**ASSIGNMENT**
Please print every record below exactly as written, leaving out the pictures.
[Opening EXTRACTED INFORMATION section]
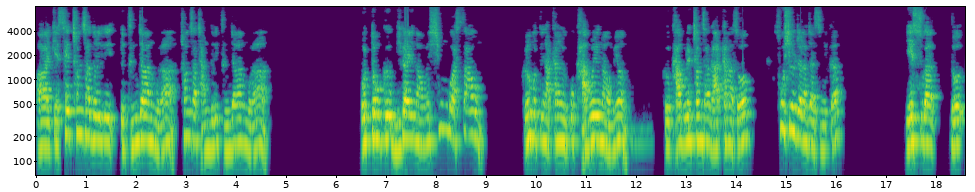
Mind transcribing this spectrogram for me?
아 이렇게 새 천사들이 등장하는구나, 천사장들이 등장하는구나. 보통 그 미가에 나오는 신과 싸움 그런 것들이 나타나고 있고 가브에 나오면 그 가브의 천사가 나타나서 소식을 전하지 않습니까? 예수가 너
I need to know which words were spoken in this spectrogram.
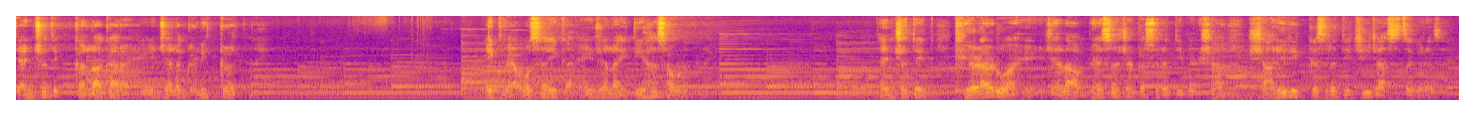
त्यांच्यात एक कलाकार आहे ज्याला गणित कळत नाही. एक व्यावसायिक आहे ज्याला इतिहास आवडत नाही. त्यांच्यात एक खेळाडू आहे ज्याला अभ्यासाच्या कसरतीपेक्षा शारीरिक कसरतीची जास्त गरज आहे.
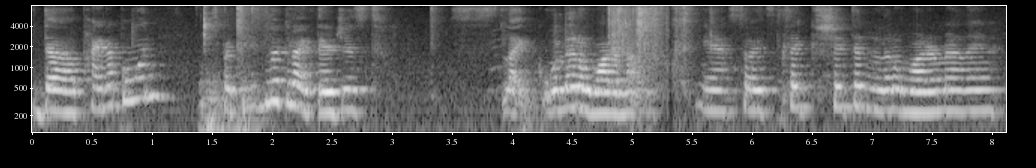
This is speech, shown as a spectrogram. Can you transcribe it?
The pineapple one. But these look like they're just like a little watermelon. Yeah, so it's like shaped in a little watermelon.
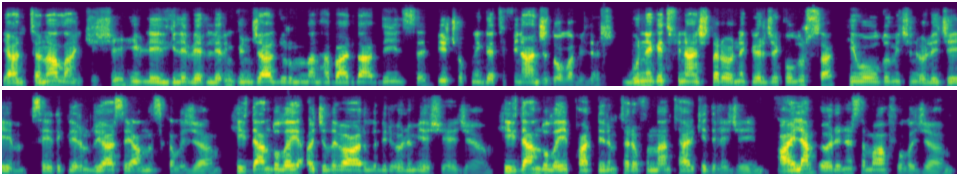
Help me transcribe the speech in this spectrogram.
Yani tanı alan kişi HIV ile ilgili verilerin güncel durumundan haberdar değilse birçok negatif inancı da olabilir. Bu negatif inançlara örnek verecek olursak HIV olduğum için öleceğim, sevdiklerim duyarsa yalnız kalacağım, HIV'den dolayı acılı ve ağrılı bir ölüm yaşayacağım, HIV'den dolayı partnerim tarafından terk edileceğim, ailem öğrenirse mahvolacağım,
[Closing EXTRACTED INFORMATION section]
**EXERCISE RESPONSE**
Mind transcribing this spectrogram for me?
아 이렇게 새 천사들이 등장하는구나, 천사장들이 등장하는구나. 보통 그 미가에 나오는 신과 싸움 그런 것들이 나타나고 있고 가브에 나오면 그 가브의 천사가 나타나서 소식을 전하지 않습니까? 예수가 너
I need to know which words were spoken in this spectrogram.
त्यांच्यात एक कलाकार आहे ज्याला गणित कळत नाही. एक व्यावसायिक आहे ज्याला इतिहास आवडत नाही. त्यांच्यात एक खेळाडू आहे ज्याला अभ्यासाच्या कसरतीपेक्षा शारीरिक कसरतीची जास्त गरज आहे.
This is speech, shown as a spectrogram. Can you transcribe it?
The pineapple one. But these look like they're just like a little watermelon. Yeah, so it's like shaped in a little watermelon.
Help me transcribe the speech in this spectrogram.
Yani tanı alan kişi HIV ile ilgili verilerin güncel durumundan haberdar değilse birçok negatif inancı da olabilir. Bu negatif inançlara örnek verecek olursak HIV olduğum için öleceğim, sevdiklerim duyarsa yalnız kalacağım, HIV'den dolayı acılı ve ağrılı bir ölüm yaşayacağım, HIV'den dolayı partnerim tarafından terk edileceğim, ailem öğrenirse mahvolacağım,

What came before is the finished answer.